Pips are elegant.
Each pip represents a 2.77% chance that that number will be rolled. A 3 has two pips, because it’s twice as likely to come up than a 2. A 6 has five pips because it is five times more likely to be rolled than a 2.
Of course, 2.77% is just another way of saying “1 chance in 36”. You’re rolling two dice. There are 36 outcomes. There’s only one chance in 36 for a 2 or a 12 to come up, snake eyes (1-1) and boxcars (6-6). There are two ways for a 3 to come up – (1-2, 2-1). There are three ways for a 4, four ways for a 5, and five ways for a 6 (1-5, 2-4, 3-3, 4-2, 5-1). Each pip is a chance on any give roll.
If you want to understand the value of a given intersection, all you do is add the pips. Of the three remaining intersections:
- 5-9-12 (brick wheat wool): 9 pips
- 3-11-10 (wood wheat wool): 7 pips
- 10-9-2 (wool wool wheat): 8 pips
All three have different values. The 5-9-12 has a probability of paying out something 25% of the time (9 pips against 36 outcomes = 25%). 3-11-10 has a 19.4% chance. Pips certainly have value, especially over time.
All pips are created equally, in literally terms. The pip associated with a 2 is exactly the same as a pip associated with a 6.
Pips just might be worth something different to you, in your own context. If you really need wool, and red/white won’t trade with you because you’ve been robbing them the whole time, then the 10-9-2 intersection is right for you, in spite of the value.
That also means that different resources have different values depending on how you treat others, and how others treat you. Markets aren’t rational because people aren’t rational.

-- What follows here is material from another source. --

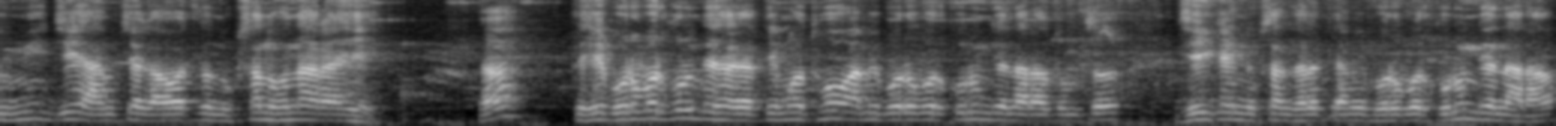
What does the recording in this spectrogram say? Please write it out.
तुम्ही जे आमच्या गावातलं नुकसान होणार आहे हां? तर हे बरोबर करून देणार ते मत हो आम्ही बरोबर करून देणार आहोत तुमचं. जे काही नुकसान झालं ते आम्ही बरोबर करून देणार आहोत.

You can also use pips understand the relative strength of each player:
- Blue: 18 pips
- Orange: 18 pips
- Red: 20 pips
- White: 21 pips
This is a very balanced map and a very balanced opening position. You can expect that everyone has an even or better chance of picking up a resource card every other turn.
If you understand the probability of events happening, you can also understand the relative value of the underlining resources. In this beginners map, the underlining resources are optimized (wood-brick-rock-wheat all have a 5 pip on top of them). Gluts of supply are very common in randomized maps. For instance, it’s possible for all 3 of the rock hexes to land under a 2, 12, and a 3! That’s right – 4 pips of rock on the entire map! (There are 58 pips on the board).
Pips aren’t promises
A pip isn’t a promise. If you apply the law of large numbers and a game of Catan went on for several hundred rounds, then all pips would perform equally. But they don’t, especially in the earlier rounds. Inevitably, when 5 is thrown for the fourth time in a row, and you’re not drawing cards, it can feel as though the dice are off or something is amiss. Yet, that’s just how randomness works. But you will still feel something as the dice fail to meet your expectations.
However, over the long haul, probabilities work out, and you end up ahead if you made consistent choices. (Unless the dice have been microwaved, at which point, if you have the power to throw out the dice, do so.)
Pips can be used to form expectations and may be used to plan courses of action in the future that consistently yield better results over time. While it is true that even with perfect knowledge about the past, there are patterns in nature that behave very similar to dice, though, not nearly as perfectly observable. And yet, in spite of that, it’s possible to make very informed decisions even if you can’t predict all the future outcomes, and in which sequence.
Especially when nobody else is really thinking the same way.
Enjoy your day.
I’m Christopher Berry.
I tweet about analytics @cjpberry
I write at christopherberry.ca
Yes. That really just happened.